  • Document areas in which you could hire or train employees so you can address accessibility as effectively as possible.

Phase 3 Checklist:

  • Get a more comprehensive assessment of your website’s accessibility by conducting manual reviews on a broader set of pages.
  • Document issues with third-party content or tools that require third-party assistance in remediating.
  • Identify any areas in which you require professional help.

Chapter 4

Maintain, Train and Document

Maintain accessibility: How will you ensure continuous monitoring?

Because organizations and businesses are continuously updating their sites and adding new content, ongoing monitoring for web accessibility is an absolute necessity. 

Conducting regular website audits not only helps you understand the current state of your web accessibility, but can also highlight your organization’s commitment to accessibility if any legal issues arise. 

Multiple layers of tangible proof show your commitment to web accessibility, making it hard for lawyers to prove any negligence on your part in the event of an ADA lawsuit.

As part of your maintaining, training, and documenting processes, your organization should adhere to the following steps:

  • Conduct automated WCAG testing on your website, app, and all digital properties each week.
  • Set up regular user testing at least once per month or during any large-scale updates of your digital properties.
  • Create a centralized dashboard that can help your business quickly and seamlessly analyze the overall health of your site. 
  • Develop ongoing accessibility training and awareness programs for employees. Include this curriculum when onboarding new team members. This can ensure that conformance stays high. 
  • Develop and build UX personas and development standards.
  • Provide a simple way for users to report any accessibility issues they encounter.
  • Create internal web accessibility policies and processes to handle criteria concerning accessibility, customer-reported issues, internal UI/UX standards, and development guidelines.
  • Make accessibility a part of your contract requirements with all web and app vendors.
  • Treat accessibility with the same importance as stakeholder privacy, business continuity, or digital security. Document any web accessibility issues accordingly and distribute regular reports to stakeholders that closely monitor and track progress or issues over time.
  • Conduct a larger annual audit (deep code assessment, user testing) to provide concrete proof that demonstrates your ongoing commitment toward user accessibility. Conduct regular user testing with the disability community to ensure 360-degree accessibility.

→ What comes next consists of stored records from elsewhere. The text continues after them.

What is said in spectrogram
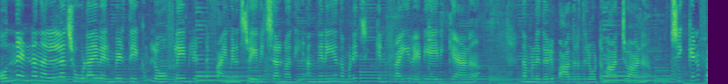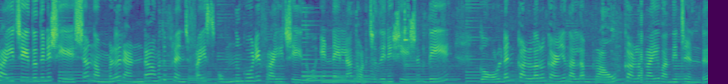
ഒന്ന് എണ്ണ നല്ല ചൂടായി വരുമ്പോഴത്തേക്കും ലോ ഫ്ലെയിമിലിട്ട് ഫൈവ് മിനിറ്റ്സ് വേവിച്ചാൽ മതി. അങ്ങനെ നമ്മുടെ ചിക്കൻ ഫ്രൈ റെഡി ആയിരിക്കുകയാണ് നമ്മളിതൊരു പാത്രത്തിലോട്ട് മാറ്റുവാണ്. ചിക്കൻ ഫ്രൈ ചെയ്തതിന് ശേഷം നമ്മൾ രണ്ടാമത് ഫ്രഞ്ച് ഫ്രൈസ് ഒന്നും കൂടി ഫ്രൈ ചെയ്തു. എണ്ണയെല്ലാം തുടച്ചതിന് ശേഷം ദേ ഗോൾഡൻ കളറും കഴിഞ്ഞ് നല്ല ബ്രൗൺ കളറായി വന്നിട്ടുണ്ട്.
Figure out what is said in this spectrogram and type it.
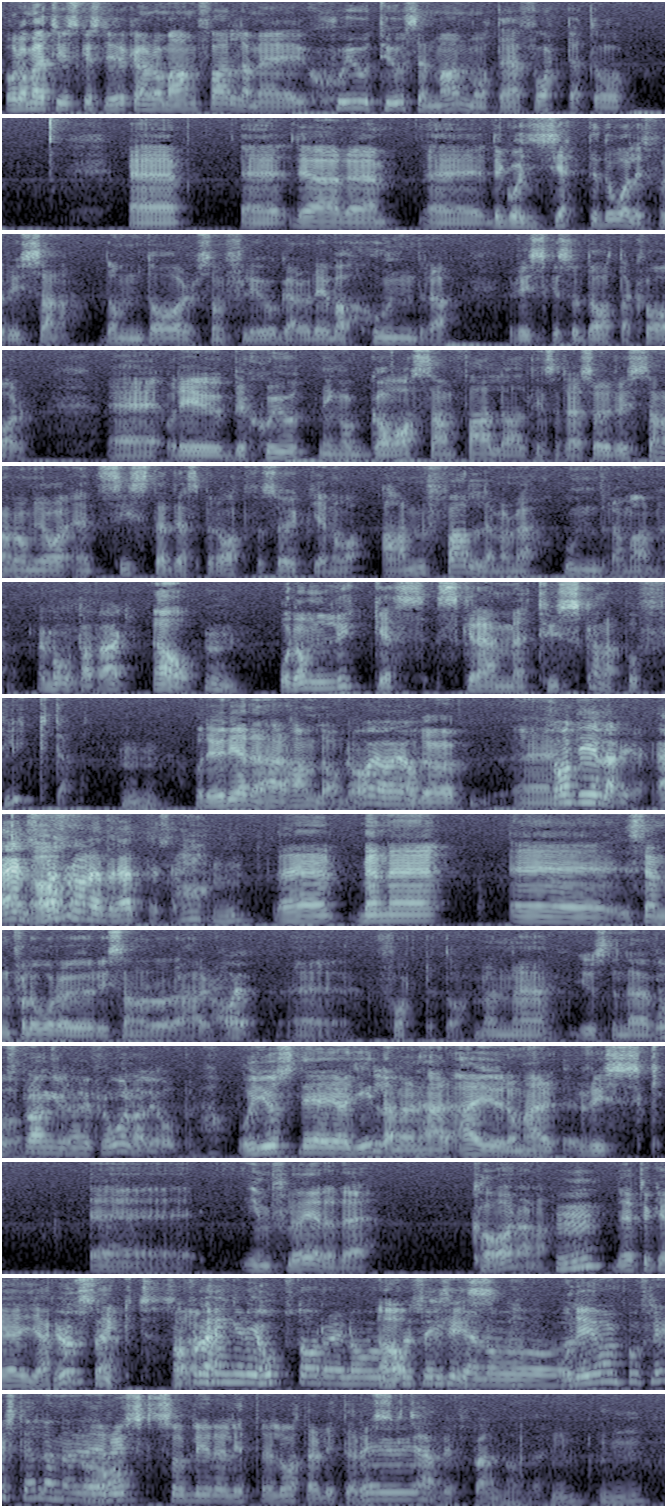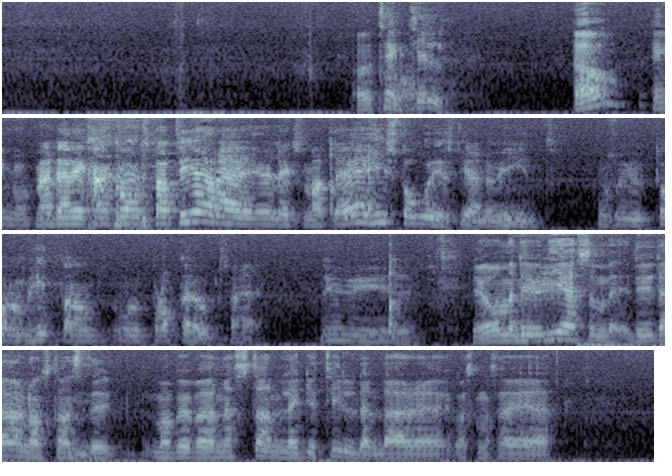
Och de här tyska styrkorna de anfaller med 7000 man mot det här fortet. Och, eh, eh, det, är, eh, eh, det går jättedåligt för ryssarna. De dör som flugar och det är bara 100 ryska soldater kvar. Eh, och det är ju beskjutning och gasanfall och allting sånt där. Så ryssarna de gör ett sista desperat försök genom att anfalla med de här 100 mannen. En motattack. Ja. Mm. Och de lyckas skrämma tyskarna på flykten. Mm. Och det är ju det det här handlar om. då. Ja, ja, ja. Då, eh, Sånt gillar vi. Jag älskar Ja. sådana där berättelser. Mm. eh, men eh, sen förlorar ju ryssarna då det här Ja, ja. eh, fortet då. Men eh, just den där De var sprang ju därifrån allihop. Och just det jag gillar med den här är ju de här rysk eh, influerade kararna. Mm. Det tycker jag är jäkligt Just det. snyggt. Ja, för då hänger det ihop storyn och Ja, musiken precis. och... Och det gör de på fler ställen när det är Ja. ryskt så blir det lite, låter det lite det är ju ryskt. jävligt spännande. Mm. Mm. Ja, tänk Ja. till. Ja, en gång. Men det vi kan konstatera är ju liksom att det är historiskt genuint. Och så tar de, hittar de och plockar upp så här. Det är ju... Ja men det är ju det som, det är ju där någonstans Mm. det, man behöver nästan lägga till den där, eh, vad ska man säga,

Phase 4 Checklist:

  • Conduct automated WCAG testing on your website, app, and all digital properties each week.
  • Provide a simple way for users to report accessibility issues they encounter.
  • Develop a process for conducting an annual audit of all your company’s digital properties.

Chapter 5


UsableNet and Your Web Accessibility Journey

UsableNet provides everything your team needs to meet web accessibility and WCAG guidelines, including audits, training, user testing, support, tools, and continuous monitoring. Click here to download a PDF of our Web Accessibility Guide now. 

Ready to get started? Contact us for a free consultation!

About the Author

Jason C. Taylor is the Chief Innovation Strategist and Advisor to the UsableNet CEO with nearly 20 years of experience in usability and accessibility. He is a global technology thought leader for multichannel customer engagement, actively advising leading companies on how to extend their brands across multiple channels for all users. He has been an active member of the accessibility and usability communities since 2001 which started with leading partnerships between UsableNet, Macromedia (now Adobe) and The Nielsen Norman Group.

About UsableNet

UsableNet is a pioneer in digital usability and accessibility, and has been helping global enterprises achieve and maintain digital inclusion for over 17 years.

For more, visit our website at www.usablenet.com

Download Your Roadmap to Digital Inclusion by filling out this form, or keep scrolling to read about web accessibility.